Federal lawmakers are putting pressure on the Department of Health and Human Services (HHS) to make big changes to forthcoming rules on data sharing and information blocking.
A bipartisan group of senators sent a letter to HHS Secretary Alex Azar Nov. 15 urging the agency to provide more clarity about which data must be shared to comply with the information blocking rule.
Sen. Mark R. Warner, D-Virginia, wants to see HHS put in stronger controls and standards to safeguard patient data as the rule pushes insurers to make records accessible through application programming interfaces (APIs), according to a letter (PDF) he sent to Azar, also on Nov. 15.
Warner, co-founder of the Senate Cybersecurity Caucus, is a frequent critic of poor cybersecurity practices in healthcare.
“In just the last three years, technology providers and policymakers have been unable to anticipate—or preemptively address—the misuse of consumer technology which has had profound impacts across our society and economy," he wrote in the letter.
Third-party data stewardship is a critical component of information security, Warner wrote. "A failure to ensure robust requirements and controls are in place is often the cause of the most devastating breaches of sensitive personal information," he said.
The Centers for Medicare & Medicaid Services (CMS) proposed interoperability rule (PDF) is under review at the Office of Management and Budget (OMB), the last step before publication.

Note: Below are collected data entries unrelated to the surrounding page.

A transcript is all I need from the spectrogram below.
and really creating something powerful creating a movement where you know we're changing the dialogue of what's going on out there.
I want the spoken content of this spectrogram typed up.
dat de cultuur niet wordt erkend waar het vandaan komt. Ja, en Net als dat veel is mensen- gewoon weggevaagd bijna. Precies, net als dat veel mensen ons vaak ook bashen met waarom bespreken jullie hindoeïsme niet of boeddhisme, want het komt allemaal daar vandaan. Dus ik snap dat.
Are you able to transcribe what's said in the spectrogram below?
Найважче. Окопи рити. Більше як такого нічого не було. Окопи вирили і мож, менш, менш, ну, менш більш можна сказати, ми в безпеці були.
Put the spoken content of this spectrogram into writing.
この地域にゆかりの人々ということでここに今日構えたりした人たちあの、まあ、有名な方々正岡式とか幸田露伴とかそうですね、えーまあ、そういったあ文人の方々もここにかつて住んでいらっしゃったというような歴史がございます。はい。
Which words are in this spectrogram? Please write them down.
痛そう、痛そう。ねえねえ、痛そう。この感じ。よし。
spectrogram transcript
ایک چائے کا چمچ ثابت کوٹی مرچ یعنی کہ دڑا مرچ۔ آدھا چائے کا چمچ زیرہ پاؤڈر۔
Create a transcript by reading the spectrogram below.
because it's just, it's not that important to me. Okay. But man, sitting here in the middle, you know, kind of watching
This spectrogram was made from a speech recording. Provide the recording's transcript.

That rule would require insurers participating in CMS-run programs like Medicare, Medicaid and the federal Affordable Care Act exchanges to allow patients to access their personal health information electronically through open APIs. The use of APIs would allow third-party software applications to connect to, process and make the data available to patients.

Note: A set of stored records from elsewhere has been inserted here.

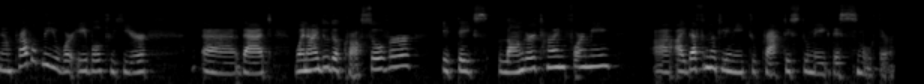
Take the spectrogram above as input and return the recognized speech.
Now, probably you were able to hear uh, that when I do the crossover, it takes longer time for me. Uh, I definitely need to practice to make this smoother.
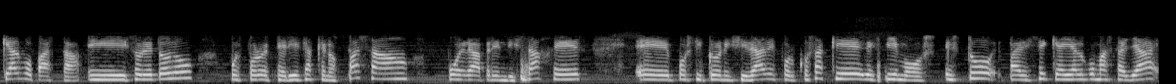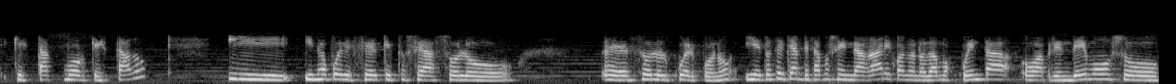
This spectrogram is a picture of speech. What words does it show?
que algo pasa. Y sobre todo, pues por experiencias que nos pasan, por aprendizajes, eh, por sincronicidades, por cosas que decimos, esto parece que hay algo más allá que está como orquestado y, no puede ser que esto sea solo, eh, solo el cuerpo, ¿no? Y entonces ya empezamos a indagar y cuando nos damos cuenta o aprendemos o,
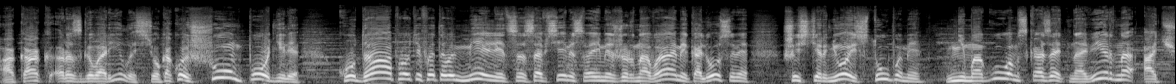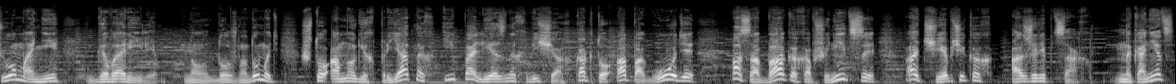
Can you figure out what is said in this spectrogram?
А как разговорилось все, какой шум подняли! Куда против этого мельница со всеми своими жерновами, колесами, шестерней, ступами? Не могу вам сказать, наверное, о чем они говорили. Но должно думать, что о многих приятных и полезных вещах, как то о погоде, о собаках, о пшенице, о чепчиках, о жеребцах. Наконец,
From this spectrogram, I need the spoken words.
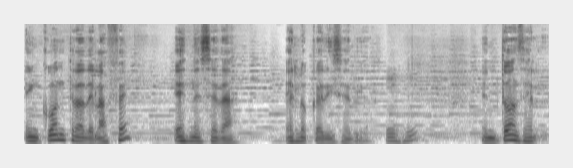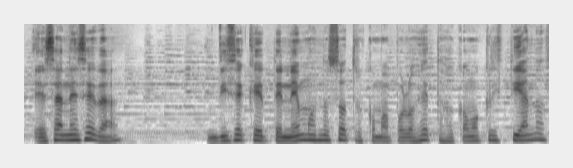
en contra de la fe es necedad. Es lo que dice Dios. Entonces, esa necedad dice que tenemos nosotros como apologetas o como cristianos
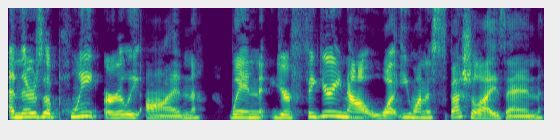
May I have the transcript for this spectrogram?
And there's a point early on when you're figuring out what you want to specialize in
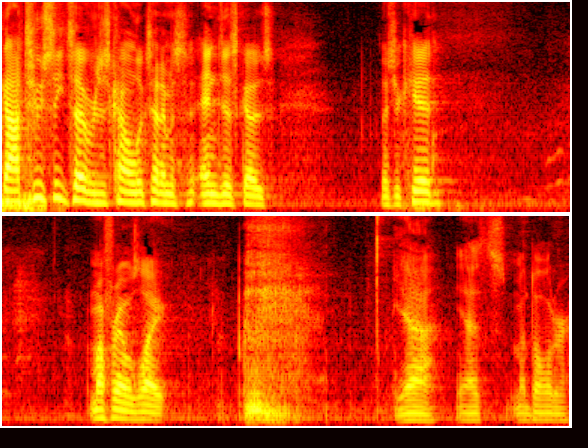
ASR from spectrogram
Guy two seats over just kind of looks at him and just goes, "That's your kid." My friend was like, Yeah, yeah, it's my daughter.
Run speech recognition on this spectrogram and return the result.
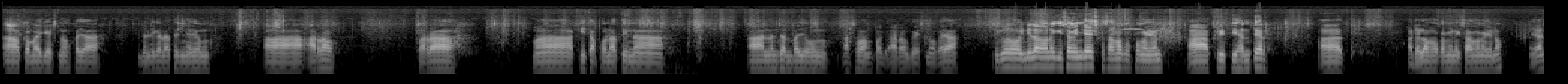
ah, kamay guys, no? Kaya binalikan natin ngayong ah, araw para makita po natin na ah nandyan ba yung aswang pag-araw guys no kaya siguro hindi lang ako nag-isa guys. Kasama ko po ngayon ah creepy hunter. At ah, dalawa kami nagsama ngayon no ayan.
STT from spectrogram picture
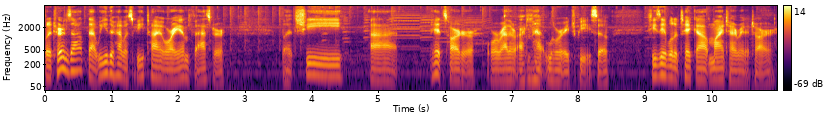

In his letter to Azar about the CMS rule, Warner wrote that any approach to give patients access to health information "must balance innovation and ease of access with privacy, security, and a commitment to robust competition."
Warner urged that, at a minimum, CMS' final rule should include standards that guarantee patients have ready access to their personal health data and an ability to regularly monitor the information for accuracy. Patients need to be informed of all commercial uses of their data, including any third parties their data have been shared with, Warner urged.

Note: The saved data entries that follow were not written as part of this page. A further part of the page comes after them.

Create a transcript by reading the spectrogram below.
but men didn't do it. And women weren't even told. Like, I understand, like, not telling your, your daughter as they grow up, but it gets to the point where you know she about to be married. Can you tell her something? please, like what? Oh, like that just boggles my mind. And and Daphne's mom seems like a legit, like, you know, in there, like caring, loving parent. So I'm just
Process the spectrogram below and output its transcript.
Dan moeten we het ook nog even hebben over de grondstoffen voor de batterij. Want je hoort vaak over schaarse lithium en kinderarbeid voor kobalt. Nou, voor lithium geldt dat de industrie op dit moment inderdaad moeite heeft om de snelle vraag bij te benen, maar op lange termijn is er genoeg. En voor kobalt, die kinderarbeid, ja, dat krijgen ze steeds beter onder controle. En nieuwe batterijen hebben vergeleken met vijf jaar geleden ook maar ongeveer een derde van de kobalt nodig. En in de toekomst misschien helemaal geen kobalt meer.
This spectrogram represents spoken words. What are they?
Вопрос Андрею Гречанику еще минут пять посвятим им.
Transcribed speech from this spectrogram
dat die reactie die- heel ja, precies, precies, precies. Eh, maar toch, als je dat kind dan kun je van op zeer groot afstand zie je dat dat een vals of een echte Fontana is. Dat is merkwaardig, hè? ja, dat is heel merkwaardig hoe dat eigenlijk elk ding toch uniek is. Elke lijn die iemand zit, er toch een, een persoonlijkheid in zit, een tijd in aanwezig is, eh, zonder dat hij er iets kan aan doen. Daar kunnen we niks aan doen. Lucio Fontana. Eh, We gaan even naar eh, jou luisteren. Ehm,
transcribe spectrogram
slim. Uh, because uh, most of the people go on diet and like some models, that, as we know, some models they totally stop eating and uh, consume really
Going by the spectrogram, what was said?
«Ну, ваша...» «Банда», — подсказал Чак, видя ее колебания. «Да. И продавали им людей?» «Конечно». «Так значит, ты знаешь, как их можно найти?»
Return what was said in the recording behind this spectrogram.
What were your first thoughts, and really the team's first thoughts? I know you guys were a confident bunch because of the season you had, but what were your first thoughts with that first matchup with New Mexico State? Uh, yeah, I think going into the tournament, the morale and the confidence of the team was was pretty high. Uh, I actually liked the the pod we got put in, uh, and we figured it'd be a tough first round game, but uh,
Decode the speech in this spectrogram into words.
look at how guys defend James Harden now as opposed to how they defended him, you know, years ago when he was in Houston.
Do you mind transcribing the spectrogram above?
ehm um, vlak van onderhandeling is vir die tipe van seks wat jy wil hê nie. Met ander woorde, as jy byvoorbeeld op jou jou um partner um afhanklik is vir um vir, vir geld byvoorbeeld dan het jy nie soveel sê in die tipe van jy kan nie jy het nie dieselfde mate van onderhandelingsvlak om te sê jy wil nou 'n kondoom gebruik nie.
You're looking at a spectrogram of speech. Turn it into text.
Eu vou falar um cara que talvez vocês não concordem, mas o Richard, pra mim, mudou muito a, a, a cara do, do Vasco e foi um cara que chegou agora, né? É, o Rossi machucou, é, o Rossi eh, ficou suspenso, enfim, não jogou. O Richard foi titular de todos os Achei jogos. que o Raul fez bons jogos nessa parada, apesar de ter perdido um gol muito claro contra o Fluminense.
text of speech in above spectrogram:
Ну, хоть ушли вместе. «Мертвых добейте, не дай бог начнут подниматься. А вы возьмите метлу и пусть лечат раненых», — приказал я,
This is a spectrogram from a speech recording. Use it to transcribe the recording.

The rules should also give patients the ability to withhold consent for their data to be shared with third parties or used in new ways without their consent, he said.
Along with putting adequate privacy and security safeguards in the CMS rule, Warner urged HHS to work with the Federal Trade Commission and state attorneys general to develop a way to prosecute companies' privacy and security lapses.
Organizations should be required to document open API specifications and required security controls, Warner wrote. The senator also wants the CMS rule to require informed proactive consent when patient data are shared with a third party and stronger protections to ensure data aren't used in ways beyond what patients agreed to.
Concerns with ONC's data blocking rule
The Office of the National Coordinator for Health IT's (ONC's) interoperability and information blocking rule also is under review at OMB. ONC released its proposed information blocking rule (PDF) in February that outlines seven exceptions to the prohibition against information blocking and provides standardized criteria for API development.
In a letter to Azar, eight senators said they continue to hear concerns about the lack of clarity and standards around ONC's use of the term "electronic health information" (EHI) in the data blocking rule. The largely undefined data set is much more expansive than the ONC-backed standard, called the U.S. Core Data for Interoperability (USCDI), which most systems are working to implement, according to the letter, which was signed by Sens. Tammy Baldwin, D-Wisconsin; Ron Johnson, R-Wisconsin; Tina Smith, D-Minnesota; Christopher Coons, D-Delaware; Jacky Rosen, D-Nevada; James Lankford, R-Oklahoma; Richard Durbin, D-Illinois; and Martha McSally, R-Arizona.
The Health Information Technology Advisory Committee has heard similar criticism that the broad definition of EHI creates confusion and that there is a need to clarify the rule so providers understand which data they must share.
The ambiguity around the definition of EHI will increase the burden on stakeholders to avoid accusations of information blocking and create risks to patient privacy and security, the senators wrote in the letter.
The senators urged ONC to examine the definition of EHI to align it with USCDI to "better establish clear parameters for what electronic health information must be made available for access, exchange, and use" to create "manageable standards for interoperability."